Hair Falling Out? This May Be Why

You might be experiencing telogen effluvium, a common type of loss of hair that I typically call “& ldquo; shock shedding.

& rdquo; Learn more. Healthy Skin

What is loss of hair?

American Academy of Dermatology (AAD) notes that 80 million males and females in America have hereditary hair loss (alopecia).

It can affect simply the hair on your scalp or your whole body. Although alopecia is more common in older adults, excessive hair loss can take place in kids too.

It's regular to lose in between 50 and 100 hairs a day. With about 100,000 hairs on your head, that little loss isn't visible.

New hair typically replaces the lost hair, but this doesn't constantly occur. Hair loss can establish slowly over years or happen suddenly. Hair loss can be long-term or short-term.

It's impossible to count the amount of hair lost on an offered day. You might be losing more hair than is typical if you notice a big amount of hair in the drain after washing your hair or clumps of hair in your brush. You might also notice thinning patches of hair or baldness.

If you discover that you're losing more hair than typical, you must discuss the issue with your medical professional. They can identify the underlying cause of your loss of hair and suggest proper treatment strategies.

What triggers loss of hair?

First, your doctor or skin doctor (a medical professional who specializes in skin problems) will attempt to figure out the underlying cause of your loss of hair. The most typical cause of hair loss is hereditary male- or female-pattern baldness.

If you have a household history of baldness, you may have this type of loss of hair. Certain sex hormonal agents can set off hereditary hair loss. It might start as early as puberty.

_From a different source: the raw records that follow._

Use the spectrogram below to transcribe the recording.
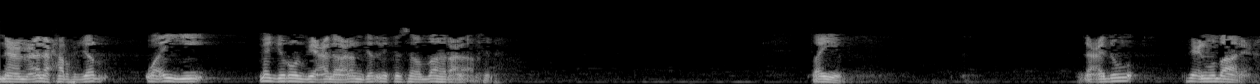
نعم على حرف جر وأي مجرور بعلى علم جر كسر الظاهر على آخره. طيب. تعدوا فعل مضارع.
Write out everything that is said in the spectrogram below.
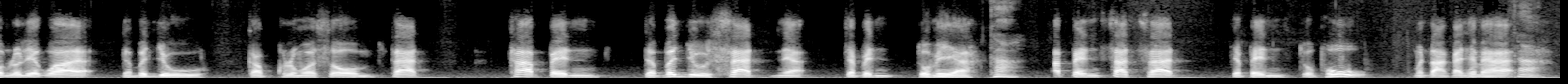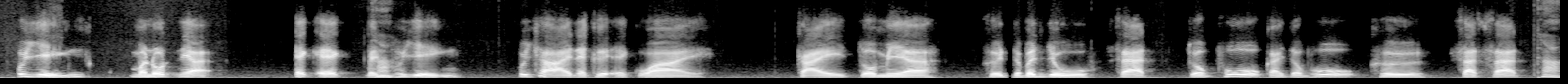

In some cases, hair loss might occur with a basic halt in the cycle of hair growth. Major illnesses, surgeries, or distressing events can trigger hair loss. However, your hair will normally start growing back without treatment.

Hormone modifications can trigger momentary hair loss. Examples include:

pregnancy

childbirth

terminating making use of birth control pills menopause Medical conditions that can trigger loss of hair consist of:

thyroid disease alopecia areata (an autoimmune disease that assaults hair follicles) scalp infections like ringworm Diseases that cause scarring, such as lichen planus and some kinds of lupus, can lead to permanent hair loss because of the scarring.

Hair loss can likewise be because of medications utilized to deal with:

cancer high blood pressure arthritis depression

heart problems

A physical or psychological shock may activate visible loss of hair. Examples of this kind of shock consist of:

a death in the family

extreme weight-loss

a high fever

Individuals with trichotillomania (hair-pulling condition) have a requirement to pull out their hair, normally from their head, eyebrows, or eyelashes.

Traction hair loss can be due to hairstyles that put pressure on the follicles by pulling the hair back very firmly.

A diet doing not have in protein iron, and other nutrients can likewise cause thinning hair.